And it was right about this time that i started to freak out.
I’m not naive, but I do believe in trust, and holding to your word. My original boss was the department head, and we had a 100% honesty policy. I always told him straight up what was going on, and in he returned the favor. So needless to say, I let him know I was interviewing. I wanted them to be prepared, and have as much time for offboarding/knowledge transfer as possible.
As most things go, my stress/worry was unwarranted, and things ended up being for the best. I got an offer from a seed stage startup as a Staff Software Engineer, and accepted. I love the product, and I see the value in what they’re building. I’m told how happy they are to have me, how much they value my input/experience/work, etc. Although these are things that I value, it doesn’t mean other people do. This brings me to the next thing I was missing.
Remembering who I was

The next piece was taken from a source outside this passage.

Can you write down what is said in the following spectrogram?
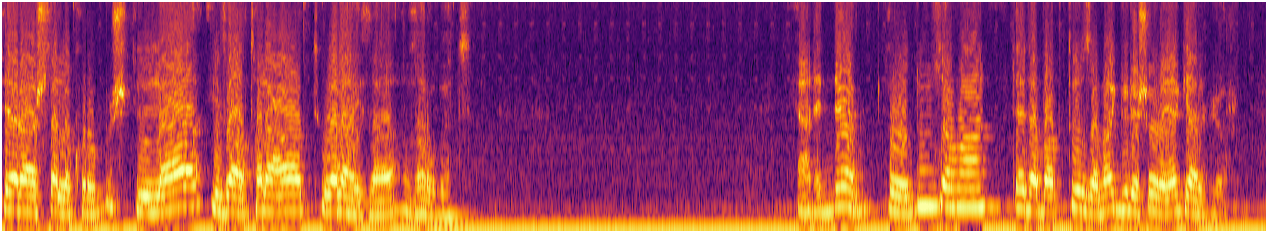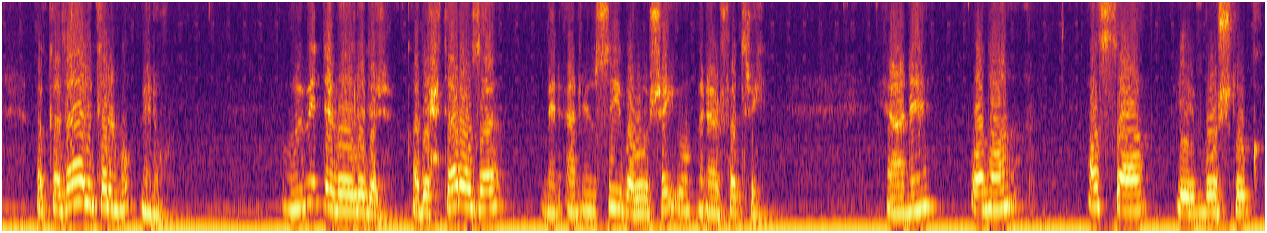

I enjoy highlight other people’s accomplishments. On my teams at work, with my friends, with my family members. I like to tell people they are doing a good job. I like to mentor. I did have a few opportunities to do this at TRD, but not how I would have liked. It’s something I genuinely missed.
There are a lot of ways to give back, mentor, etc. One way I used to do this was with blogging. I fully intend to start it back up, and people like this guy make it easy to want to do it again.
Setting goals again already?????
Last but not least, I decided I want to run an Ultramarathon…. but I wouldn’t feel right running an ultra without running a full marathon first, so I signed up for one in December. This gave me 22 weeks to do a 20 week program.
We ran through Brazos Bend State Park, which I highly recommend you visit if you have not.
I’m started out extremely disappointed about my time, but I did get very sick during the peaking weeks of my plan, and literally couldn’t run at all. I had an absolutely horrible sinus infection, which was so painful I thought I needed a root canal. The dentist is the one who informed me it was actually a sinus infection, and showed me on the x-ray.
The day of the race started at 99% humidity in the mid 70s when we were expecting mid 50s at max. A random storm blew in and just wrecked the day. In training I was running 10:00 miles up to 20 miles. To put that in perspective, I ran an average of 2 minutes and 30 seconds slower PER MILE in the actual race than I did during training. It was pretty rough. I drank 2.6 gallons of water in 5 hours and 45 minutes. I only peed once during the race.
I finished at 5:44. Initially I was very disappointed with my performance until I saw the full race results.
I came in 48/111 who finished. There were 8 DNF, and 17 who didn’t start. So 48/136 isn’t bad :D
Thank you Trail Racing Over Texas, your events are second to none!
I had a couple PRs this year, and as time permits, i’ll be adding my own impossible list to the blog.
- Furthest run: 28 miles
- Best long run pace: 20 miles @ 10:15 pace
- My furthest distance prior to this was 13 miles, and that was 7 or 8 years ago! That’s an increase of 15 miles over my last PR in 22 weeks of training!
I also signed up for a Biathlon (run and gun) in January. It has been wonderful to train for both of these. I’ve been able to rediscover my passion for running while doing my marathon training, and I discovered that road races are trash in comparison to trail races.
At the time of signing up for the RWR Run n Gun - 2023 Series Opener by Old Eighteen Defense, i had 3 weeks to train, so wish me luck.
Mirror Photo by saira on Unsplash